The New Age of Censorship
There is an old curse; “May you live in interesting times”.
We certainly live in interesting times. There are people who want to ban the Dr. Suess books from libraries. No doubt Suess was a racist and his books probably did quite a bit to brainwash kids into believing they had superiority over people who didn’t look like them, or belong to their exclusive club.
Yep, I said it. The Club. Light skin, or the appearance of “whiteness” gets you into the most exclusive club in the world. Anyone who can pass finds themselves with an automatic advantage. There is no doubt that not only Dr. Suess but many other writers and artists perpetuated this same myth of white superiority. And believe this; it’s a myth.
But debunking that myth is one subject, and censorship is another. This is a particularly thorny issue for anyone who has ever been told they can’t put up a sign, wear certain clothing, or say a certain phrase. It’s all because someone wants to control what we do and think. Based on this simplistic explanation, I’m opposed to censorship.
However, this subject isn’t so simple. It comes down to this; Should certain speech be allowed, and if so, who decides what to allow?

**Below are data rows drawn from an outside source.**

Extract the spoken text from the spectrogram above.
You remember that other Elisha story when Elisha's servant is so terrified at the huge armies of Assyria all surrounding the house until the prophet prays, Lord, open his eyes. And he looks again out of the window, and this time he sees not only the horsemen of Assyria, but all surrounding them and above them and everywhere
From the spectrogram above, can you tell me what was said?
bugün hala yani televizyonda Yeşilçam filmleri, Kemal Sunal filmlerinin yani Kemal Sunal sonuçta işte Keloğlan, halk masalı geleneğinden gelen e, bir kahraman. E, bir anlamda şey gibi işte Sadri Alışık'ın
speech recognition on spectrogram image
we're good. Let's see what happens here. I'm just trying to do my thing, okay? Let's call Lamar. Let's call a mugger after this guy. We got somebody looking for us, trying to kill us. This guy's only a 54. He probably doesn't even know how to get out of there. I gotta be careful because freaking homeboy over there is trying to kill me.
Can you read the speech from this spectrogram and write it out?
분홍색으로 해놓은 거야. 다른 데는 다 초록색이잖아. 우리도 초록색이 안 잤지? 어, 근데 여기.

Let’s take the Nazi flag for example. The people of Germany outlaw certain symbols based on a very difficult part of their history. But in America we allow these symbols to be displayed without restriction. We even, a few years ago, allowed a group of people to march with them on the National Mall. I’ll bet every World War II veteran turned over in their graves over that one.
And the Confederate Flag. A symbol of treason against the United States of America. Why do we still allow people to fly this without restriction, encouraging more treasonous acts against the country that protects their free speech?

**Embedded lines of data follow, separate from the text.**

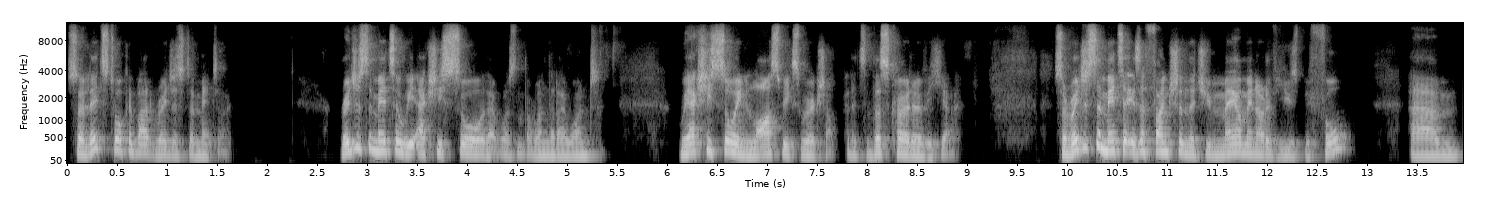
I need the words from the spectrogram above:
So let's talk about register meta. Register meta, we actually saw, that wasn't the one that I want. We actually saw in last week's workshop, and it's this code over here. So register meta is a function that you may or may not have used before. Um,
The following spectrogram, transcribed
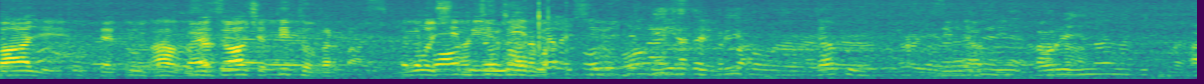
балі, де тут називався Тito Барбас. Було ще мені. Дякую. Оригінальна підкладка.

And pornography. We have lots of pornography. The Mapplethorpe exhibit in Cincinnati, OH in 1996 caused an extensive trial that many saw as government trying to abridge free speech, and tell people what was obscene and what wasn’t. Eventually, a jury found the defendants not guilty. But not before it spawned a backlash of conservativism that brought protestors to almost every porn shop and strip club in the state.
So the real question becomes, “How much will free speech cost us?”
Not, what speech should be free. Not, who should decide. Because it doesn’t matter what you say or who allows you to say it. There is a cost for ANY speech. And there is a cost for denying ANY speech.
Personally, I would like to muzzle a whole bunch of people, and I even found myself thinking people should have to have a brain before they’re allowed to vote. But the reality is this; there isn’t any of us who are smart enough to decide what’s good for someone else. It’s a place where common sense has to become a factor, a major factor, in what we as a society allow. And like another old saying says, “Common sense ain’t so common.”
We should use some common sense and reinstitute the fairness doctrine. This whole idea that the one who shouts the loudest is right will destroy the country. We should use common sense and restrict treasonous symbols to private display. Like porn, I can watch it in my house but I can’t display it in my yard for the neighborhood kids to see. This makes sense. Years ago the Supreme Court ruled that you can’t yell “Fire” in a crowded theatre just because you have freedom of speech. There are limits.
So, I am no more in favor of book banning than I am book burning. But I think parents need to know what their kids are reading, they need to talk to them about it, and teachers need to be free to give both sides of an argument so students can make up their own minds. We’re not going to decide what’s right for people to read, think, say, or do. The best we can do, as a nation, is play fair, keep an open mind, and try our best to be good to each other.